Where Do I Start Searching?
Look at the material you have collected so far. Where you start to search will be governed by the information you have already accumulated and how far back that information extends.
The principal sources of information available concerning Scottish ancestry and where to find them are explained on the next few pages, beginning with Statutory Records.
Statutory Records of Births, Marriages and Deaths
Most people will begin searching here. Compulsory civil registration of births, marriages and deaths began in Scotland on 1 January 1855. Before this date, responsibility for maintaining registers fell to the Established Church.
1855 certificates were very detailed but that detail proved difficult to sustain and the amount of information required for registration of a birth, marriage or death was reduced. However, Scottish certificates are still more detailed than their English counterparts. For example, besides the names of both parents, birth certificates, in 1855 and from 1861, include the date and place of the parents' marriage, allowing you to find the marriage certificate more quickly. Marriage certificates show the names of both parents, including the maiden surname of the mother, and death certificates record the names of the parents of the deceased.

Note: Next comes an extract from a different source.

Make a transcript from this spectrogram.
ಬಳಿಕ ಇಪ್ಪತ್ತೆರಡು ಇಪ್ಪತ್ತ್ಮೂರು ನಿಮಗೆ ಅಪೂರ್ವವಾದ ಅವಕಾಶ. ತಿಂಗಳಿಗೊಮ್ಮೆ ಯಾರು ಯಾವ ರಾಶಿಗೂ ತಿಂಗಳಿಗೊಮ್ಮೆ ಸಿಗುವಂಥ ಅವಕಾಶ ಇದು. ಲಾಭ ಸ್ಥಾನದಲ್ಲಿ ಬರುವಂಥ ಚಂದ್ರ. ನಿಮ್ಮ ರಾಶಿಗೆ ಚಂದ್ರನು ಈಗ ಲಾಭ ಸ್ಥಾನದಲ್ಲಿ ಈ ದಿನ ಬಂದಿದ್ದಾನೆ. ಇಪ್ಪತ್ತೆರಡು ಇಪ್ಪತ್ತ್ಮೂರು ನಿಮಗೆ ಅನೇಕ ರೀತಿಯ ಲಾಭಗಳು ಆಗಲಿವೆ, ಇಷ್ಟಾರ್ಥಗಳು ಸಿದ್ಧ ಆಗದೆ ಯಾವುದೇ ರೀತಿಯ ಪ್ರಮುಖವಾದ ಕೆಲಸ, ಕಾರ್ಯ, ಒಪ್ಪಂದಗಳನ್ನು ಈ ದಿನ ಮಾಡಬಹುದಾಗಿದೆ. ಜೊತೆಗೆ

Work backwards through successive generations using the information found on each certificate.
National Records of Scotland, HM New Register House, Edinburgh
- houses births, marriages and deaths for the whole of Scotland. See NRS for more information. Indexes of Scottish births (1855-2009), marriages (1855-2009) and deaths (1855-2009) and images of births (1855-1911), marriages (1855-1936) and deaths (1855-1961) can be viewed here on the ScotlandsPeople website.
- hold local area records and may have computerised access to indexes and images for whole of Scotland.
For more information on searching statutory records, see Record Types & Examples.